NOTE: The original post did not include specific financial information related to Avaya as it requires more research time to gather and publish. I also will have to gather Nortel information to put together for an analysis. The original post features the overall history of Avaya from spinoff to bankruptcy.
I wanted to quote the once pop song Breathe (2 AM) from artist Anna Nalick of “unravelling my latest mistake” however Avaya unravelled one too many mistakes instead.
In preparation for this post; I went to the basement in my house, the office where I have a file cabinet of old periodicals. I have a collection of annual financial reports from AT&T to every known spinoff because I have a living grandmother who got shares of AT&T around 1988 when my nana (great grandmother) passed. AT&T was known to be the widow stock because of it’s dividends, but when my great grandmother passed, I was a year old; and four years after Divesture. Even before 1984, AT&T’s stock was under pressure, even as a regulated monopoly.
So my gram owned AT&T, NCR, Lucent, Avaya, Agere, and a couple of others. I believe the Avaya buyout of 2007 was her last dump of all the individual stocks that no one would envision twenty years prior would occur. (In fact, there was a surprise for me, my family was in talks of transferring the ownership of AV from my gram to me. But it all went away when they were bought out by the PE firms.)
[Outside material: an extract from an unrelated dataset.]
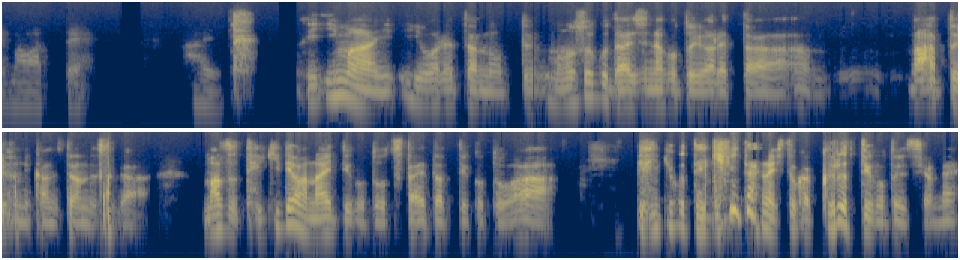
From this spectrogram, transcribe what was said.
え回って、はい、い今言われたのってものすごく大事なこと言われたなというふうに感じたんですが、まず敵ではないということを伝えたっていうことは、結局敵みたいな人が来るっていうことですよね。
I feel the Avaya spinoff in retrospect after the bankruptcy was a blessing in disguise – when you look at the numbers. In 2007 around the time of the buyout, Avaya’s stock was around $10 a share. Nortel was in the pennies (even after a reversed split), Lucent merged with Alcatel (the word on Main Street was the merger would raise the stock price) and it went nowhere; Agere was bought out in 2007 as well.